Steve is an excellent guitarist, and he’s every bit as good as Ritchie. He’s very creative, and he’s on his own path as well, but he’s much more team-oriented. He has his own sound and style, and that’s very important. But he’s perfectly willing to play Ritchie’s iconic solos on songs like "Highway Star." He’s not above that. When he first joined the band, he had to endure the inevitable comparisons, but he shrugged it off. He’s just that good. I’m so glad he’s been with us for the last, what, 25 years now? Steve was an inspired choice.
With the exception of someone like Paul McCartney, bass players in rock bands are often invisible on stage.
(Laughs) I suppose so. There’s an old saying that a bass player is half drummer and half musician. It took me quite a long time to find my space. I think it was when I was in Rainbow (1979-84) that I started to feel comfortable on stage. From the start, though, we all felt there should be a bit of dignity in what you do on stage. It’s about the character of the music. You can’t be playing your best if you’re running around in platform shoes or making faces and posing.
What music influenced you while growing up?
I was born in 1945, in Wales, and lived there until I was 9. After the war, there was still rationing, and things like butter and sugar were rare in our home. England was in the process of rebuilding itself, trying to return to its former glory. The music on the radio was pretty dull, lots of unlucky in love stuff. It wasn’t until we moved to London in the mid-'50s that I heard some things that excited me. Trad jazz was popular then and skiffle music as well. I also heard American blues for the first time. It was real and emotional. That was a shot in the arm.
Then the tsunami from the United States hit England: Bill Haley, Elvis, Chuck Berry, Eddie Cochran, so many others. When I was 14, I formed a band with some classmates to play this music. Of course my schooling was the first thing to go bad. (Laughs) I knew all the records, the hit sides and the B-sides. I knew who wrote the songs, who produced it, everything!
How did you decide to play the bass?
That was easy. One of the kids in the band got an electric guitar, so he was the lead guitarist. Another kid learned how to play bar chords so he was the rhythm guitarist. That left me, so I became the bass player. My first bass was a guitar with the top two strings taken off and an electric pickup over the hole. That was the accident that turned out to be a blessing.
How did the band come to consensus on a setlist for the current "Long Goodbye" tour?
We’re five creative individuals and we disagree on a lot, but it always comes down to a balance between the older songs and the new material. The hardcore fans like to hear some of the more obscure cuts, but there are songs that we just can’t leave out because a lot of people want to hear the stuff from "Machine Head" and "Fireball." Those are the ones that have lasted. The final decision on what we’ll play really isn’t made until a day or two before the first show.
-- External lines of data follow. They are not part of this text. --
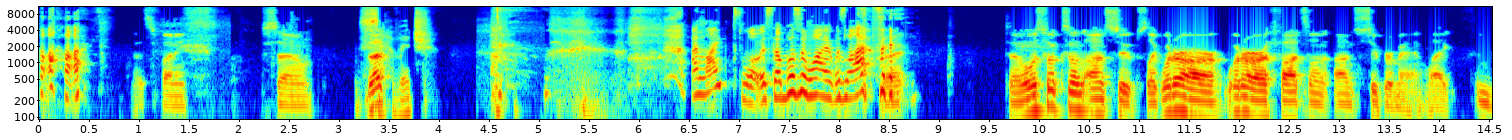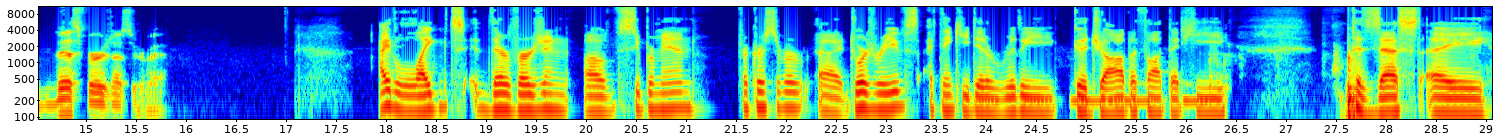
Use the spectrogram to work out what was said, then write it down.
god. That's funny. So That- savage. I liked Lois. That wasn't why I was laughing. right. So let's focus on, on soups. Like what are our what are our thoughts on, on Superman? Like this version of Superman. I liked their version of Superman for Christopher uh, George Reeves. I think he did a really good job. I thought that he possessed a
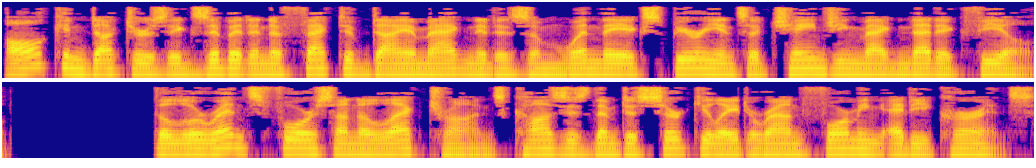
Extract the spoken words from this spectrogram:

Arena rock songs like "Free Bird," "Stairway to Heaven" and "We Will Rock You" are timeless classics that define a period in history. "Smoke of the Water" is one of those songs.
You can analyze it until the cows come home, and I still don’t know why a song catches on like that. We had no idea at the time that we were creating something with such lasting appeal. I almost hate to admit it, but we wrote "Smoke on the Water" as a filler track. Just made up some words about something that happened to us in Switzerland. That’s not the sort of thing one expects to become a classic.
I’d have to say the reason for the song’s longevity is the riff. Ritchie just plucked it out of the air one day. It’s so simple yet it’s got an underlying complexity that’s incredibly powerful.
Your audiences contain a large percentage of people who weren’t even born when "Machine Head" and "Made in Japan" revealed a band at the height of its creative powers.
Certainly there are the hard-core fans that have followed the band for decades, but those people introduced Deep Purple to their kids – and in some cases their grandkids. We’re seeing the result of that.